The first night, Thursday, I hung out with some friends/classmates and went to a vegan restaurant (even thought none of us in the group were vegan, we had planned to meet friends there, but we were late, but still decided to try it out). Had a couple pita wraps and a treat (some kind of thing like banana bread but with hazelnuts in it). Very enjoyable time.
Some of our group then chose to walk around the city until we found a good pub (one of the group used his inner compass to find the way). After about 1.5 hours of of walking, we somehow made it back to the Temple Bar district (where our hostel was), and settled into a very nice pub, with candle lighting on most of the tables. It was very satisfying to finally sit down, after walking around so much; felt like we accomplished something I guess. I had a bottle of original Bulmer's apple cider, which I think is my drink of choice for now (don't really like the Whiskey and Coca-cola, or Guinness, that I've tried so far at other places). It was real nice and felt great just sitting and listening to the music (there was actually a DJ, playing mostly older tunes, mostly 60s, some Elvis, some Simon & Garfunkel). Good conversation and smiles and laughs and stuff.
On Friday, we again did a few tours led by faculty who had come with, and then after 1:45 pm, had the afternoon free. I hung out with a few classmates & my brother for an hour or so, and we found a surprisingly cheap but fancy restaurant to get some food at. It was literally fine dining-style, and everyone eating there seemed to be all dressed up. But I managed to get a very, very good panini with chicken and pesto for 7.50 euros. Really good and funny people as my company.
After that, some people split up, and Dylan and I went off in search of an antique store we had noticed while wondering around the previous night (but it had been closed). We eventually found it, after much walking, and it was alright, though everything was too expensive for us to buy. Had a nice conversation with the owner, then left and headed back to the hostel. Not much else happened, except that they played Happy Gilmore on the bus, on this tv screen in the front, and speakers throughout the bus (the coach/bus we usually ride to places is really fancy). I watched some of it, and it was alright. I think I fell asleep eventually.
Tonight, I hung out with some peeps at a house in town, watched a little Harry Potter, and had a home-made meal with pasta and veggies, which was very good (and healthy!). Then I went to a party out in the countryside a little ways, which was small but seemed nice enough; people sitting around a campfire, people doing a little dancing inside, some spinny colored lights, and some karaoke.

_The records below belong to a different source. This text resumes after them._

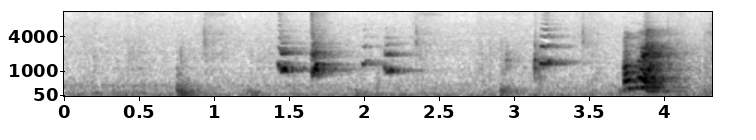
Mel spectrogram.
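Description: Dry-erase marker squeaking on a whiteboard as it writes: several short, high chirps in a quick cluster, then one or two more a second later. A brief louder noise follows near the end.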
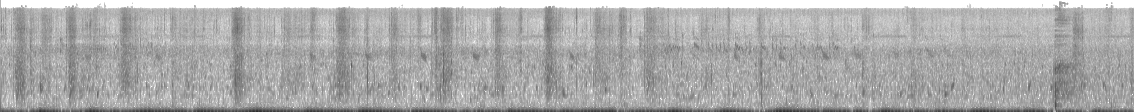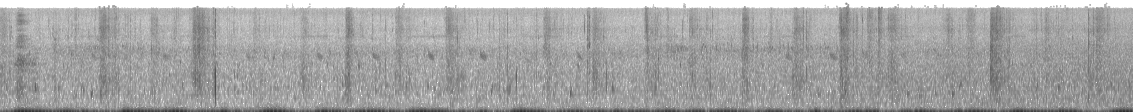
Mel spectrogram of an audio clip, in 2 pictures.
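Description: Steady rushing water pours continuously from a waterfall in a forest, with a cave behind it, making a constant hiss and splashy crackle that never lets up. It is fairly loud, with no voices.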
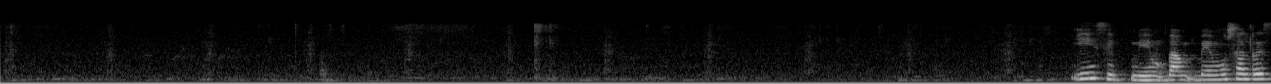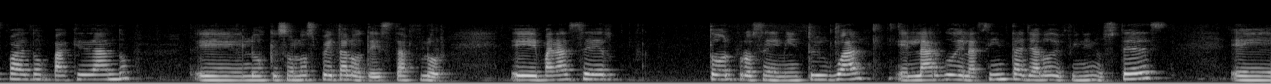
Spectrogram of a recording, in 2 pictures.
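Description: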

There was this really cool thing that I have never seen before that they did, which was: they had this thing that looked like a small hot-air balloon, and lit a little fire on this thing on the bottom of it, and it slowly rose up from the ground and lifted off into the sky, far and away, until we could no longer see it. Pretty neat!
And now I'm at home and typing this blog post. Will go to sleep very soon. Some more video, and some pictures are included in this post, either at the top or bottom (still not sure how to arrange the images). Have a good night everyone.
Just walking around (definitely not lost):
A homeless man writing poetry on the sidewalk:
A guy doing some small sand sculptures, and a guy playing violin:
The river that runs through Dublin (a good landmark when you are lost):